RIDE AND HANDLING: VW put a serious effort into turning an American minivan into a "German-engineered" Volkswagen, and I suspect that chassis development got as much attention as the interior. Yes, it has the same MacPherson strut/twist beam axle suspension architecture as its cousins at Chrysler, but Volkswagen engineers changed the steering, springs, shock dampers, and suspension bushings, and matched them carefully. The result is a most un-minivanlike driving experience that elevates the Routan above mere family transportation appliance status. Ride comfort is still very good, and safety should be enhanced by the improved maneuverability.
PERFORMANCE: A Routan is not a 21-window Microbus, and that's a good thing when it comes time to go up a hill... The 3.8-liter pushrod overhead valve V6 found in the S and SE is more than merely adequate for motive power, with 197 horsepower (at 5200 rpm) and 230 lb-ft of torque (at 4000 rpm), matched to a six-speed automatic transmission. The transmission works well enough that "D" is fine most of the time, but manual shifting is easy due to the position of the shift lever. EPA fuel economy is 16 mpg city, 23 highway, and with 17 overall for the week with little highway driving that's pretty accurate.
CONCLUSIONS: Volkswagen's Routan is a thoroughly modern minivan, not an exercise in nostalgia.
2009 Volkswagen Routan SE
Base Price $ 29,600 Price As Tested $ 30,290 Engine Type pushrod overhead valve V6 Engine Size 3.8 liters /231 cu. in. Horsepower 197 @ 5200 rpm Torque (lb-ft) 230 @ 4000 rpm Transmission 6-speed automatic with manual-shift mode Wheelbase / Length 121.2 in. / 202.5 in. Curb Weight 4507 lbs. Pounds Per Horsepower 22.9 Fuel Capacity 20.5 gal.

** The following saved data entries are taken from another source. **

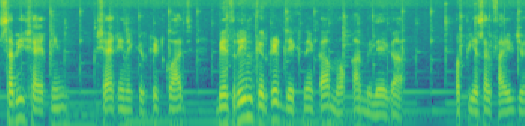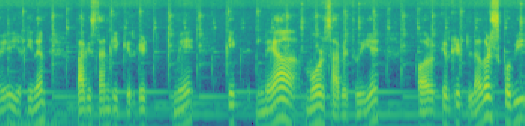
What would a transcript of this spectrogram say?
سبھی شائقین شائقین کرکٹ کو آج بہترین کرکٹ دیکھنے کا موقع ملے گا۔ اور پی ایس ایل فائیو جو ہے، یقیناً پاکستان کی کرکٹ میں ایک نیا موڑ ثابت ہوئی ہے۔ اور کرکٹ لورز کو بھی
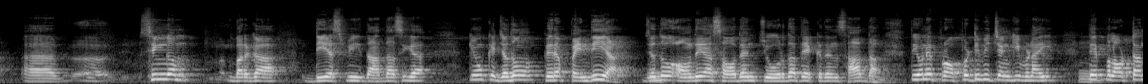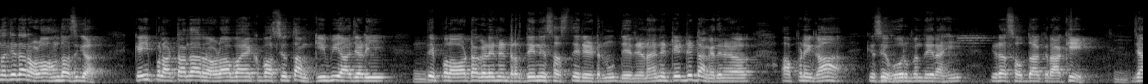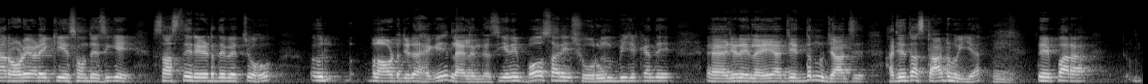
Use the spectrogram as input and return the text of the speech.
ਸਿੰਘਮ ਵਰਗਾ ਡੀਐਸਪੀ ਦੱਸਦਾ ਸੀਗਾ। ਕਿਉਂਕਿ ਜਦੋਂ ਫਿਰ ਪੈਂਦੀ ਆ ਜਦੋਂ ਆਉਂਦੇ ਆ 100 ਦਿਨ ਚੋਰ ਦਾ ਤੇ ਇੱਕ ਦਿਨ ਸਾਧ ਦਾ ਤੇ ਉਹਨੇ ਪ੍ਰਾਪਰਟੀ ਵੀ ਚੰਗੀ ਬਣਾਈ ਤੇ ਪਲਾਟਾਂ ਦਾ ਜਿਹੜਾ ਰੌਲਾ ਹੁੰਦਾ ਸੀਗਾ ਕਈ ਪਲਾਟਾਂ ਦਾ ਰੌਲਾ ਵਾ ਇੱਕ ਪਾਸੇ ਧਮਕੀ ਵੀ ਆ ਜਾਣੀ ਤੇ ਪਲਾਟ ਅਗਲੇ ਨੇ ਡਰਦੇ ਨੇ ਸਸਤੇ ਰੇਟ ਨੂੰ ਦੇ ਦੇਣਾ ਇਹਨੇ ਟੇਢੇ ਢੰਗ ਦੇ ਨਾਲ ਆਪਣੇ ਗਾਂ ਕਿਸੇ ਹੋਰ ਬੰਦੇ ਰਾਹੀਂ ਜਿਹੜਾ ਸੌਦਾ ਕਰਾ ਕੇ ਜਾਂ ਰੌਲੇ ਵਾਲੇ ਕੇਸ ਆਉਂਦੇ ਸੀਗੇ ਸਸਤੇ ਰੇਟ ਦੇ ਵਿੱਚ ਉਹ ਪਲਾਟ ਜਿਹੜਾ ਹੈਗੇ ਲੈ ਲੈਂਦੇ ਸੀ। ਇਹਨੇ ਬਹੁਤ ਸਾਰੇ ਸ਼ੋਰੂਮ ਵੀ ਜੇ ਕਹਿੰਦੇ ਜਿਹੜੇ ਲਏ ਅੱਜ ਇੱਧਰ ਨੂੰ ਜਾਂਚ ਹਜੇ ਤਾਂ ਸਟਾਰਟ ਹੋਈ ਆ। ਤੇ ਪਰ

Fuel Requirement 87 octane unleaded regular gasoline Tires P225/65R17 100T Bridgestone Turanza EL400 Brakes, front/rear vented disc / solid disc, ABS, ASR, and ESP standard Suspension, front/rear independent MacPherson strut / twist beam axle Drivetrain transverse front engine, front-wheel drive PERFORMANCE EPA Fuel Economy - miles per gallon city / highway / observed 16 / 23 / 17 0 to 60 mph 10.2 sec Towing Capacity 2000 lbs standard, 3500 w/towing package OPTIONS AND CHARGES Destination charge $ 690